How do you like your coffee? Regular, black or with steamed milk in a latt or cappuccino?

Or perhaps you prefer your java with non-dairy lighteners like soy or almond milk and honey or agave instead of sugar; with a sprinkle of cinnamon or a grating of nutmeg on top; maybe adding a shot of chocolate to make it a mocha?

However you like to drink it, coffee is more than "the cup that cheers," to quote the slogan of Hawaii's Lion Coffee brand. This rich and powerful brew has inspired many rituals and traditions around the world, as well as the name of a coffee company that has become one of Napa's cult destinations: see Ritual makes a religion of drinking coffee.

Yemenite coffee is traditionally served black, spiced with a mixture of cloves, cinnamon, ginger and cardamom called "hawaj for coffee." You can sample it at our Napa shop, next door to Ritual Coffee Roasters.

If you visit Ethiopia or Eritrea, you may be honored with an invitation to a coffee ceremony that begins with roasting dried coffee beans so that guests may smell the aroma before, during and after the grinding and brewing process.

The Turkish tasted their first coffee in the 16th century, dubbing it "the milk of chess players and thinkers," developing their own ceremonies to prepare and serve it and adding spices to heighten the flavors.

You can make your own Turkish coffee, with as much or as little ritual as you like, by adapting Ronit's method to your own taste.

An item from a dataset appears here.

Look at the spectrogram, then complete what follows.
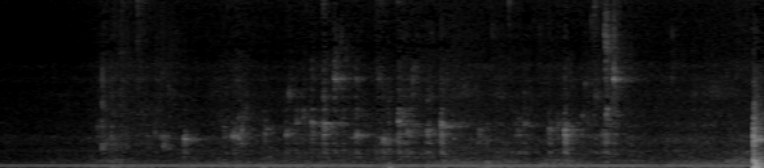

"There is no one way for making Turkish coffee," she explains. "Same as in the U.S.A., everyone likes their coffee differently. This is how I like mine."

Get Ronit's recipe »»Turkish Coffee